Task objective
I would like each line of the data that holds the word "this" copied out.

Data for review
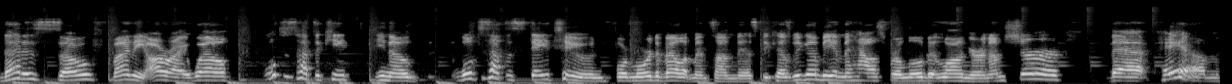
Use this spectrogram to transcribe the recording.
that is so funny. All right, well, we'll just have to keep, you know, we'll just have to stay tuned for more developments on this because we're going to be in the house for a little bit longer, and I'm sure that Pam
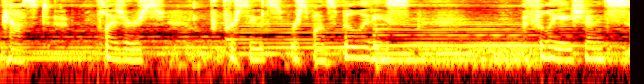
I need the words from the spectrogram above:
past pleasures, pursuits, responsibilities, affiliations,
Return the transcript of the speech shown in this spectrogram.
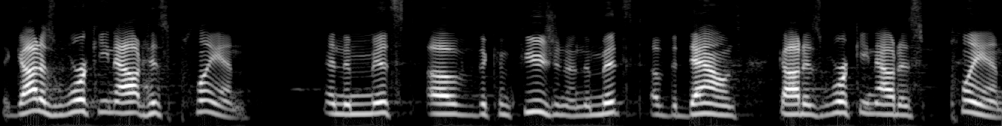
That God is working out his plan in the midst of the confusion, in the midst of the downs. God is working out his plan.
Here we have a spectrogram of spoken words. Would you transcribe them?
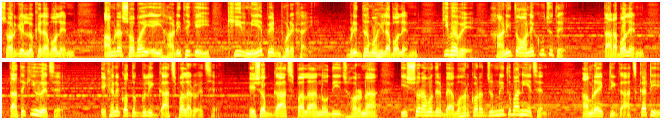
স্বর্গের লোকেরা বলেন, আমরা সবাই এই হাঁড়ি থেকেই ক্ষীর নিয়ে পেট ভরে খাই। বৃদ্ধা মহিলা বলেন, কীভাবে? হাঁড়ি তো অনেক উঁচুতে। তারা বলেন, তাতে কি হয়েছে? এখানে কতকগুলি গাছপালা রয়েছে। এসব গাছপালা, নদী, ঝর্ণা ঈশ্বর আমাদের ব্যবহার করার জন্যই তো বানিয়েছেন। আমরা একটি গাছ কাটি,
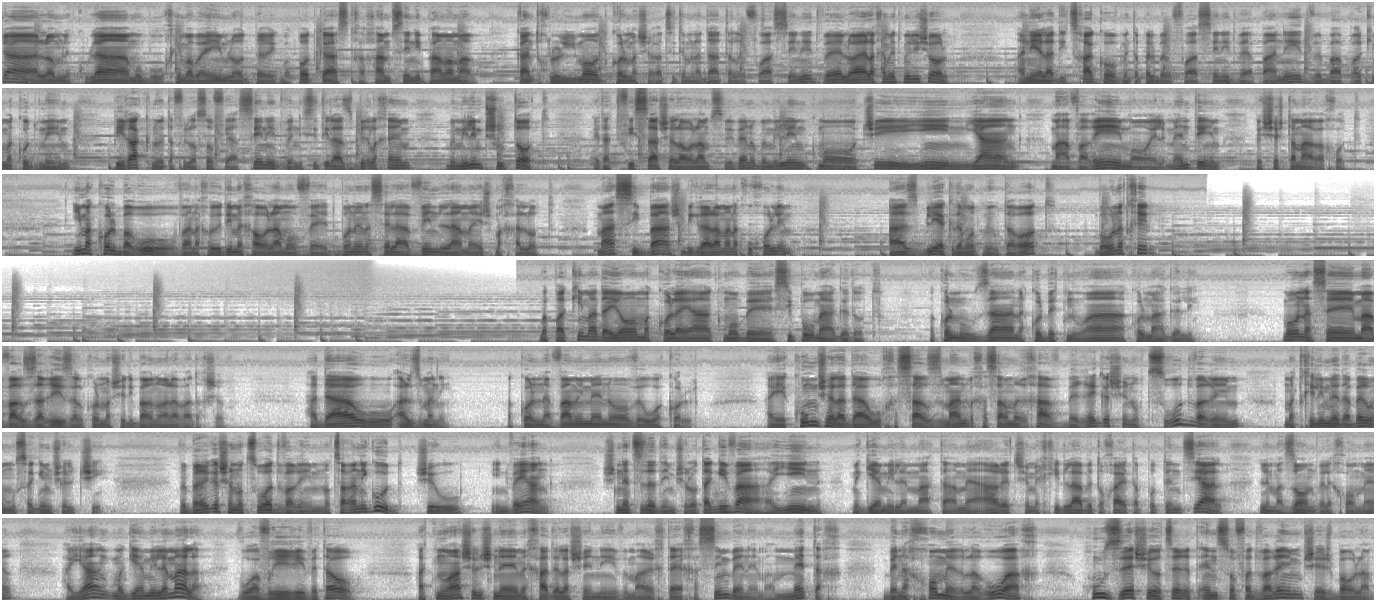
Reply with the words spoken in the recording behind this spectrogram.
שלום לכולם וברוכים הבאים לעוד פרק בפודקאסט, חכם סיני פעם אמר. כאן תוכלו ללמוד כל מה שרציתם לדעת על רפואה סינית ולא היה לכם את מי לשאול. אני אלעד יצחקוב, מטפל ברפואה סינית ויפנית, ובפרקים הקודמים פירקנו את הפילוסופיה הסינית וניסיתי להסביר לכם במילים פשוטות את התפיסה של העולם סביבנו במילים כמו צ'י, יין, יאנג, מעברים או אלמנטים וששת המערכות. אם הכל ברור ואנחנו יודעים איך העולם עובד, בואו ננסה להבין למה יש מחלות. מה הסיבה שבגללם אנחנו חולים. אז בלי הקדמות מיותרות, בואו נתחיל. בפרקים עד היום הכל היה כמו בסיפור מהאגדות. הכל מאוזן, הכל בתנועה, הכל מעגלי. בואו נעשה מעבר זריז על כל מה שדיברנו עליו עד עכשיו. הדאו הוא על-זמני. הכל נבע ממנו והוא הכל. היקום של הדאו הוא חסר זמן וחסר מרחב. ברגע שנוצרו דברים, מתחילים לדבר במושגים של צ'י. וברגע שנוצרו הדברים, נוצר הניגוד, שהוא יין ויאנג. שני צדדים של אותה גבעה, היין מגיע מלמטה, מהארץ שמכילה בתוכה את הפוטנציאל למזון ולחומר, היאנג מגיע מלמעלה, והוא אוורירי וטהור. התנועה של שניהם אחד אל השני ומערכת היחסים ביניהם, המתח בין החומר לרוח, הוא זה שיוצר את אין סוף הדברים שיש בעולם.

Task output
Use this spectrogram to transcribe the recording.
that is so funny. All right, well, we'll just have to keep, you know, we'll just have to stay tuned for more developments on this because we're going to be in the house for a little bit longer, and I'm sure that Pam
Return the transcript of the speech shown in this spectrogram.
Reply with the words spoken in the recording behind this spectrogram.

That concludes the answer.